I recently read a review of my newest romance novel, Perfect Rhythm, which seemed to confirm the secret fear that has plagued me since I first set out to write that novel. While I think that in many ways, Perfect Rhythm is a typical “Jae” novel that has everything readers love about my books, it’s different from my other novels in one aspect: it’s featuring an asexual main character. A homoromantic asexual main character, to be exact.
Holly is romantically drawn to women, but she doesn’t experience sexual attraction. She loves kissing and is a real cuddle bug, but even though she falls deeply in love with Leontyne “Leo” in Perfect Rhythm, she has no desire to jump her bones.
For someone who does feel sexual attraction, that might be hard to understand. Which brings me to the review I mentioned, which states:
When I started reading the book, I thought “I don’t get it, I don’t understand it. How is it possible? It won’t work for me.”
I had been afraid of exactly that: readers thinking a romance like that couldn’t work, so they would read the blurb, come across the word “asexual,” and then put the book aside without giving it a chance.
Never underestimate your readers
Well, I’m happy to say that I underestimated my readers. As it turns out, this reader, at least, gave Perfect Rhythm a chance, bought it, read it—and loved it!
Here’s what she had to say after reading the book:
This story has helped me understand that not everything is black or white but a wide spectrum of colors. It has given me a different view of sexuality. The story is written with such sensitivity and clarity that you forget about Holly’s special circumstance (I would have called it “issue” at the beginning but it’s not anything like that at all). It’s the first book I have read with one of the characters being like Holly but I am not disappointed at all. The love [scene] is one of the most endearing and overwhelming scenes I have read lately.
Clearly, for her, Perfect Rhythm has everything that makes a good romance novel.
Five essential elements of a great romance novel
So I started thinking: what is it that makes a great romance novel? What are the must-have elements that will make readers go back to re-read it again and again? Here’s my list of five essential elements of a good romance novel:
- Interesting characters: The two main characters in a romance novel need to be three-dimensional and lovable. Readers want characters that stay with them long after they turn the last page. Lovable, by the way, doesn’t mean perfect. In fact, characters with flaws and imperfections have much more depth.
- Believable conflict: Without conflict, the two potential lovers would get together, ride off into the sunset together on page 2, and the story would be over. But what keeps them apart has to be a realistic obstacle—something arising from their personalities or their pasts that makes them think they shouldn’t get involved with each other, not just a misunderstanding that could have been resolved with a five-minute conversation.
- Emotions: Romance readers read for the emotions. They want books that make them feel. They want to experience the growing emotional connection between the two main characters and to fall in love with them too.
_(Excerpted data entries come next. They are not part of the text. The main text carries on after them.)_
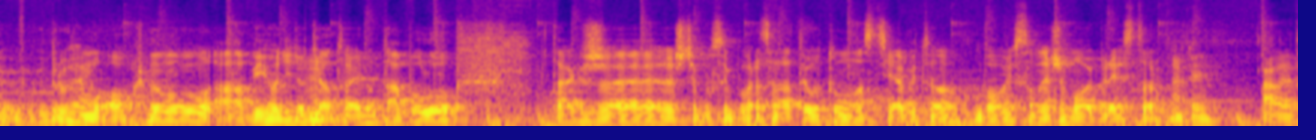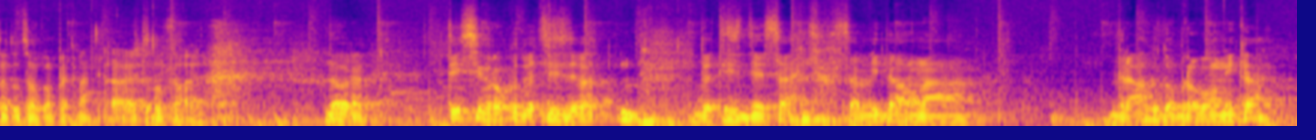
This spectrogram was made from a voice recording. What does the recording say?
k druhému oknu a vyhodiť mm-hmm. odtiaľ to jednu tabulu takže ešte musím povracať na tej útulnosti, aby to bol vyslovene, že môj priestor. Okay. Ale je to tu celkom pekné. A je to tu fajn. Dobre, ty si v roku 2009, 2010 sa vydal na dráhu dobrovoľníka.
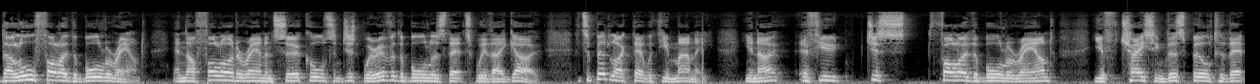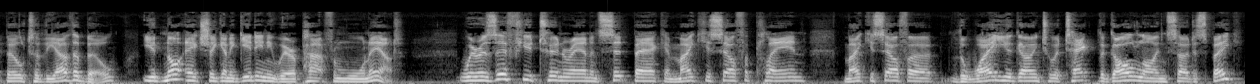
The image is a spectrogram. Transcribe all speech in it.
they'll all follow the ball around and they'll follow it around in circles and just wherever the ball is that's where they go it's a bit like that with your money you know if you just follow the ball around you're chasing this bill to that bill to the other bill, you're not actually going to get anywhere apart from worn out. Whereas if you turn around and sit back and make yourself a plan, make yourself a, the way you're going to attack the goal line, so to speak,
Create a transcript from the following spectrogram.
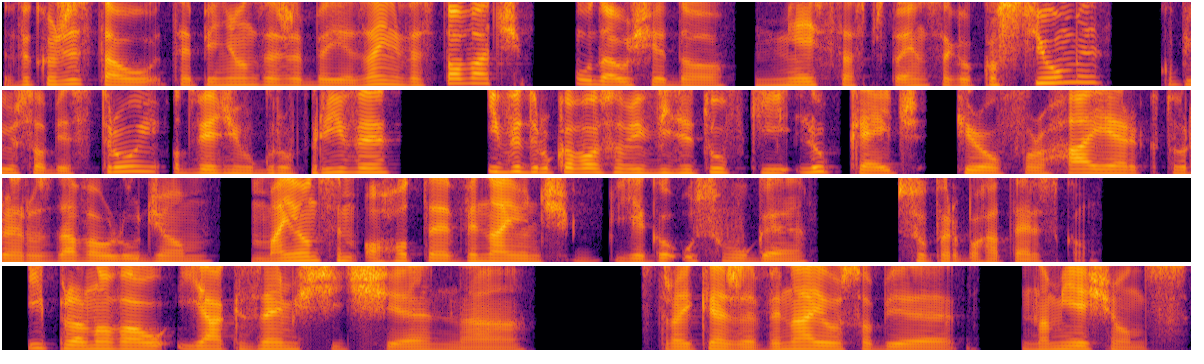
Wykorzystał te pieniądze, żeby je zainwestować, udał się do miejsca sprzedającego kostiumy, kupił sobie strój, odwiedził grup Rivy i wydrukował sobie wizytówki Luke Cage Hero for Hire, które rozdawał ludziom mającym ochotę wynająć jego usługę superbohaterską. I planował, jak zemścić się na strajkerze. Wynajął sobie na miesiąc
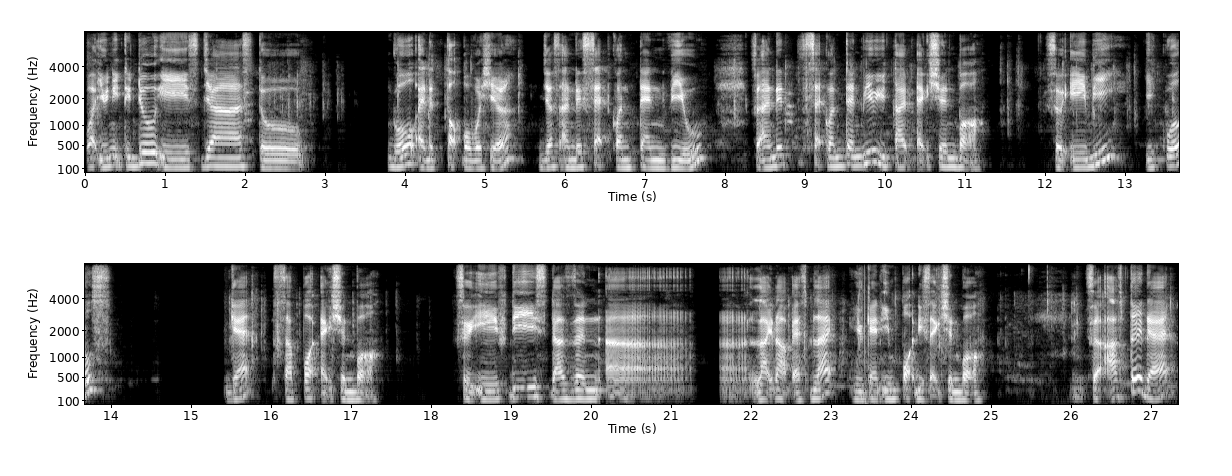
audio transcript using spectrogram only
what you need to do is just to go at the top over here, just under set content view. So under set content view, you type action bar. So AB equals get support action bar. So if this doesn't uh, uh, light up as black, you can import this action bar. So after that,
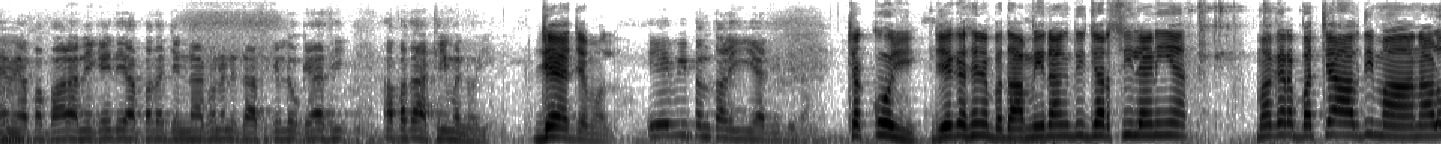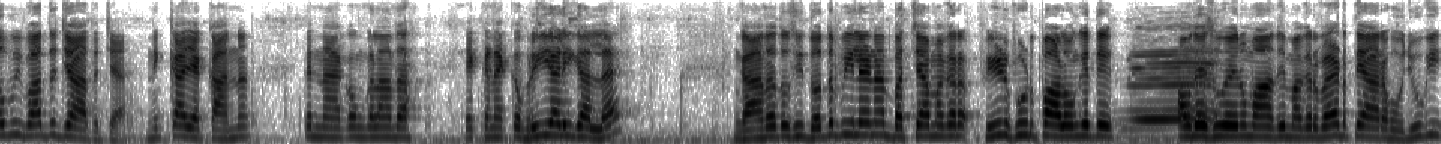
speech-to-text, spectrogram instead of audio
ਐਵੇਂ ਆਪਾਂ ਬਾਹਲਾ ਨਹੀਂ ਕਹਿੰਦੇ ਆਪਾਂ ਤਾਂ ਜਿੰਨਾ ਕੁ ਉਹਨਾਂ ਨੇ 10 ਕਿਲੋ ਕਿਹਾ ਸੀ ਆਪਾਂ ਤਾਂ 8 ਹੀ ਮੰਨੋ ਜੀ। ਜੈ ਜਮਲ ਇਹ ਵੀ 45000 ਦੀ ਦੇ ਦਾਂਗੇ। ਚੱਕੋ ਜੀ ਜੇ ਕਿਸੇ ਨੇ ਬਦਾਮੀ ਰੰਗ ਦੀ ਜਰਸੀ ਲੈਣੀ ਆ ਮਗਰ ਬੱਚਾ ਆਪਦੀ ਮਾਂ ਨਾਲੋਂ ਵੀ ਵੱਧ ਜਾਤ ਚ ਹੈ। ਨਿੱਕਾ ਜਿਹਾ ਕੰਨ ਤੇ ਨਾ ਉਂਗਲਾਂ ਦਾ ਇੱਕ ਨੈਕ ਫਰੀ ਵਾਲੀ ਗੱਲ ਹੈ। ਗਾਂ ਦਾ ਤੁਸੀਂ ਦੁੱਧ ਪੀ ਲੈਣਾ ਬੱਚਾ ਮਗਰ ਫੀਡ ਫੂਡ ਪਾ ਲਓਗੇ ਤੇ ਆਉਂਦੇ ਸੂਏ ਨੂੰ ਮਾਂ ਦੇ ਮਗਰ ਵੈੜ ਤਿਆਰ ਹੋ ਜੂਗੀ।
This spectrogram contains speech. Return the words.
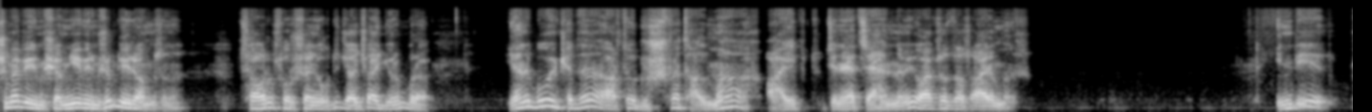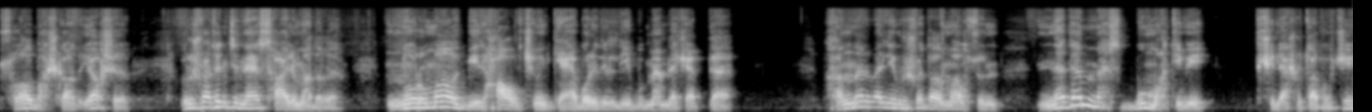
Kimə vermişəm, niyə vermişəm, deyir hamısını. Çağırıb soruşan yoxdur, gəl gəl görün bura. Yəni bu ölkədə artıq rüşvət almaq ayıb, cinayət cəhənnəmi ayıb cəzası ayrılmır. İndi sual başqadır. Yaxşı, rüşvətin cinayət sayılmadığı, normal bir hal kimi qəbul edildiyi bu məmləkətdə Xanlar Vəliyev rüşvət almaq üçün nədən məhz bu motivi fikirləşib tapıb ki,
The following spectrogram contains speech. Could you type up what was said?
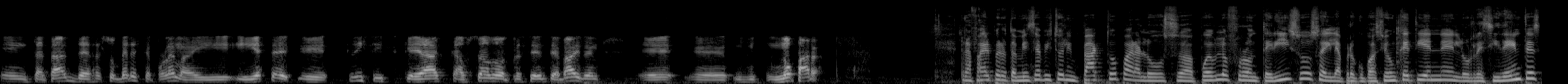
en tratar de resolver este problema y, y esta crisis que ha causado el presidente Biden no para. Rafael, pero también se ha visto el impacto para los ah, pueblos fronterizos y la preocupación que tienen los residentes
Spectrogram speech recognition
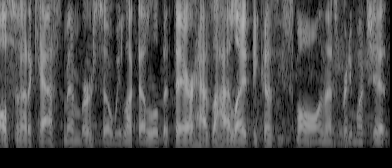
also not a cast member, so we lucked out a little bit there. Has a highlight because he's small, and that's pretty much it.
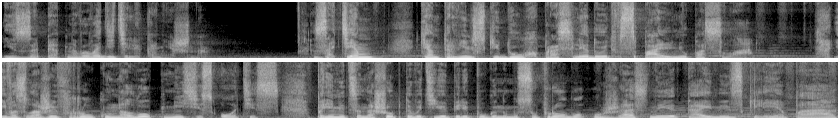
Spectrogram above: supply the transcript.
из-за пятного водителя, конечно. Затем кентервильский дух проследует в спальню посла – и, возложив руку на лоб миссис Отис, примется нашептывать ее перепуганному супругу ужасные тайны склепа.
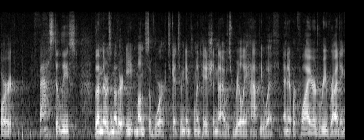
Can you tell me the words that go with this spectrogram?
or fast at least. But then there was another eight months of work to get to an implementation that I was really happy with. And it required rewriting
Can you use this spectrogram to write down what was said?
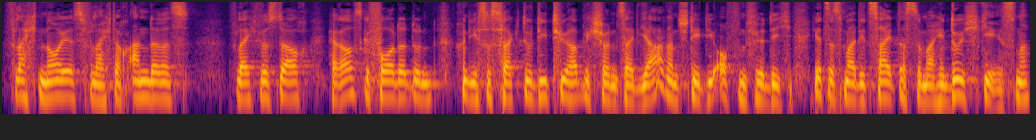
vielleicht Neues, vielleicht auch anderes. Vielleicht wirst du auch herausgefordert und, und Jesus sagt, du, die Tür habe ich schon seit Jahren, steht die offen für dich. Jetzt ist mal die Zeit, dass du mal hindurchgehst. Ne?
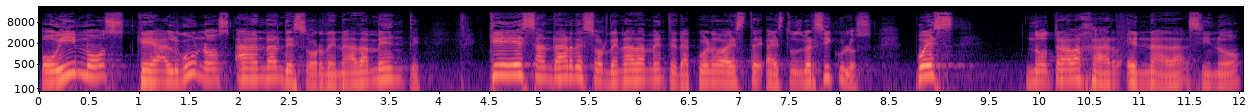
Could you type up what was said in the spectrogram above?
oímos que algunos andan desordenadamente. ¿Qué es andar desordenadamente de acuerdo a, este, a estos versículos? Pues no trabajar en nada, sino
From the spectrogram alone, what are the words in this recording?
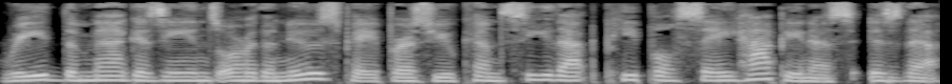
read the magazines or the newspapers, you can see that people say happiness is the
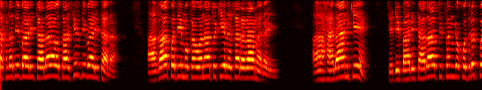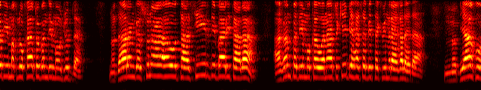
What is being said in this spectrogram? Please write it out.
دخله د باری تعالی او تاثیر د باری تعالی هغه په دې مکوناتو کې له سره رانغی. حالان کې چې د باری تعالی چې څنګه قدرت په دې مخلوقاتو باندې موجود ده نو دارنګ صنع او تاثیر د باری تعالی هغه په دې مکوناتو کې به حسب تکوین راغلی ده نو بیا خو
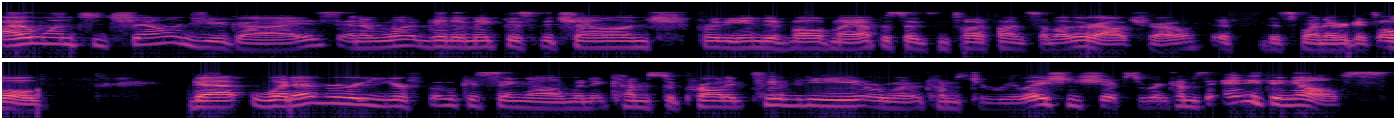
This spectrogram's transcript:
I want to challenge you guys, and I'm going to make this the challenge for the end of all of my episodes until I find some other outro, if this one ever gets old. That whatever you're focusing on when it comes to productivity or when it comes to relationships or when it comes to anything else,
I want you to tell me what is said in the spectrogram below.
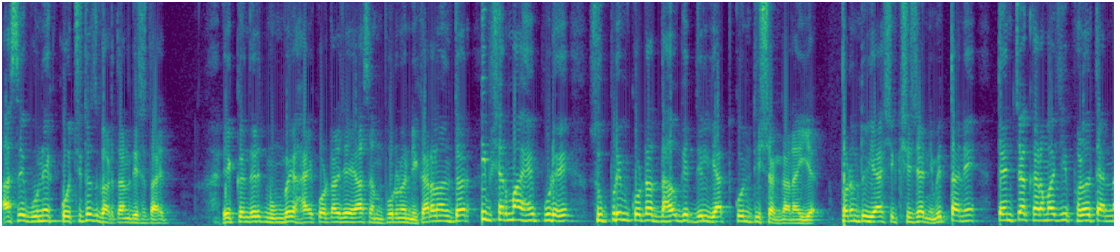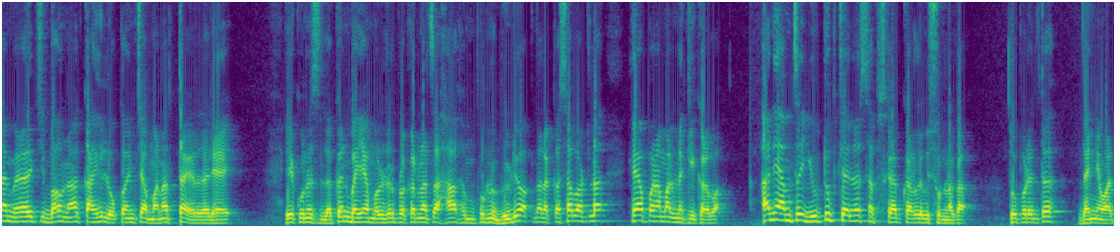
असे गुन्हे क्वचितच घडताना दिसत आहेत. एकंदरीत मुंबई हायकोर्टाच्या या संपूर्ण निकालानंतर दीप शर्मा हे पुढे सुप्रीम कोर्टात धाव घेतील यात कोणती शंका नाहीये. परंतु या शिक्षेच्या निमित्ताने त्यांच्या कर्माची फळं त्यांना मिळाल्याची भावना काही लोकांच्या मनात तयार झाली आहे. एकूणच लखनभाई या मर्डर प्रकरणाचा हा संपूर्ण व्हिडिओ आपल्याला कसा वाटला हे आपण आम्हाला नक्की कळवा. आणि आमचं यूट्यूब चॅनल सबस्क्राईब करायला विसरू नका. तोपर्यंत धन्यवाद.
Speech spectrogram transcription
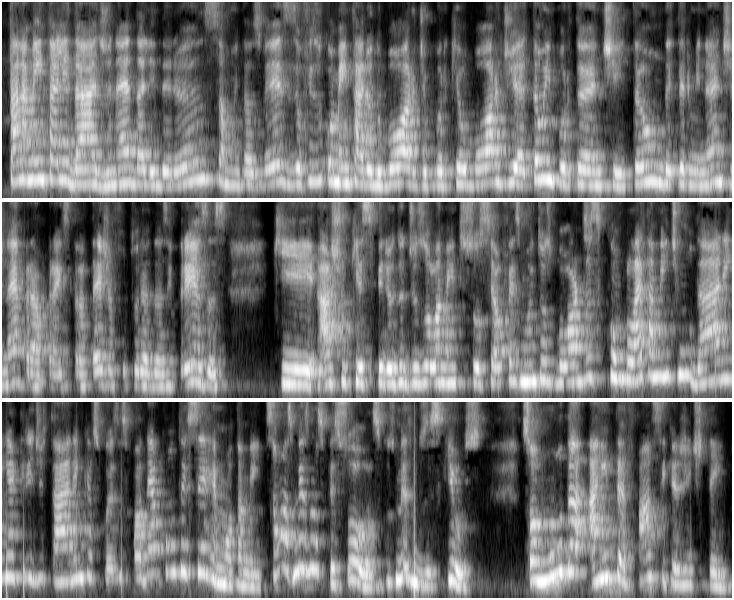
Está na mentalidade né, da liderança, muitas vezes. Eu fiz o comentário do board, porque o board é tão importante, tão determinante né, para a estratégia futura das empresas, que acho que esse período de isolamento social fez muitos boards completamente mudarem e acreditarem que as coisas podem acontecer remotamente. São as mesmas pessoas, com os mesmos skills, só muda a interface que a gente tem.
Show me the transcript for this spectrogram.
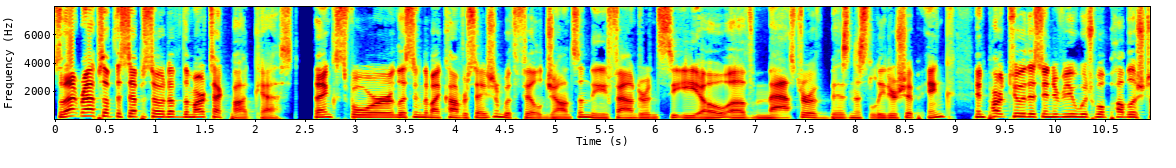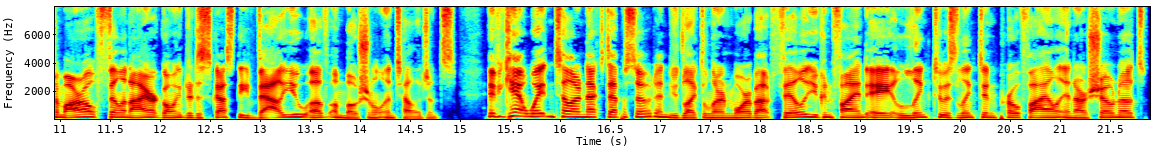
So that wraps up this episode of the Martech podcast. Thanks for listening to my conversation with Phil Johnson, the founder and CEO of Master of Business Leadership Inc. In part two of this interview, which we'll publish tomorrow, Phil and I are going to discuss the value of emotional intelligence. If you can't wait until our next episode and you'd like to learn more about Phil, you can find a link to his LinkedIn profile in our show notes,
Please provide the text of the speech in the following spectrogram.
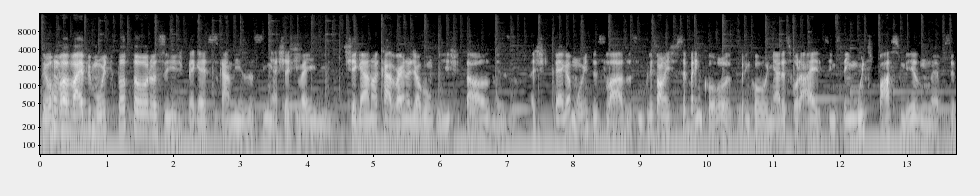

- Magic: Okay, I know that sounds like something you’d expect from a fantasy novel, but bear with me. I think in a good romance, there’s something almost magical about a couple. It’s this feeling that they are destined for each other and wouldn’t be whole without each other. What they have needs to be very special. Readers will re-read those magical moments again and again.
- A happily ever after (HEA): Romances need a happy ending. That doesn’t mean that everything about the characters’ lives has to be perfect in the end, but readers have to believe that the characters will master all problems life throws at them together.
I could list more elements—such as supporting characters or setting—but I believe these five aspects are the core of what makes a great romance novel.
Hot sex scenes and sizzling sexual tension might be on the list of must-haves for some readers, but I believe that you can have a truly satisfying romance without those two things, as long as you have the five elements I listed above. And I think that’s exactly why my readers in the end weren’t disappointed with Perfect Rhythm at all—because it has all ingredients of a great romance novel.
If you want to check it our yourself, here’s where to find the book: